Facing Change

I recently came across this very good article in Huffington Post on mindfulness. I’ve written before about what a valuable tool just paying attention is, how increasing our awareness helps us increase our capacity to deal effectively with the ups and downs of our lives.

“Don’t look for mindfulness to cure your anxiety, depression or addiction, look at it more as a new way of relating to life, a way of coming home, nurturing a healthier heart and opening up to the experience of being alive.”

More than once when a client comes into my office they are looking for a cure. After all, that’s what they seek from their medical doctors. They want to make the sore throat go away or the painful knee to stop hurting. I have to break the news to them that what our work is about is not so much curing them.

I can’t make it so that they will never be sad again. I can help them deal with and perhaps even transform sadnesses that they’ve carried for far too long. I can help them identify the feelings that really don’t belong to them, that are based on faulty beliefs or someone else’s pain inflicted upon them. And I can give them the tools to deal with sadness that comes  in the future.

But things like sadness, grief and even anxiety are part and parcel of our humanity. They are acknowledgements of the inevitable changes of life, the ebb and flow that is as relentless as the tides.

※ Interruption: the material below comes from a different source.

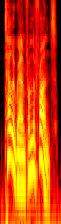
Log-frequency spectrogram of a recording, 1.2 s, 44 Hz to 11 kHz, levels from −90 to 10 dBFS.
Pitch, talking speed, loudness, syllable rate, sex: 150 Hz, 195 wpm, -16 LUFS, 6.1 syllables/s, male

I was at the beach with my five-year old great-nephew. He decided that he didn’t like the tide coming in. “Make it stop, Aunt Peggy,” he said. I  told him that I didn’t have the power to do that. It’s  just what the ocean did.

And change is just what life brings to us. Some changes are better than other, more joyful than others. But mindfulness is one way that we can navigate with some grace the changes that come and the feelings that they bring.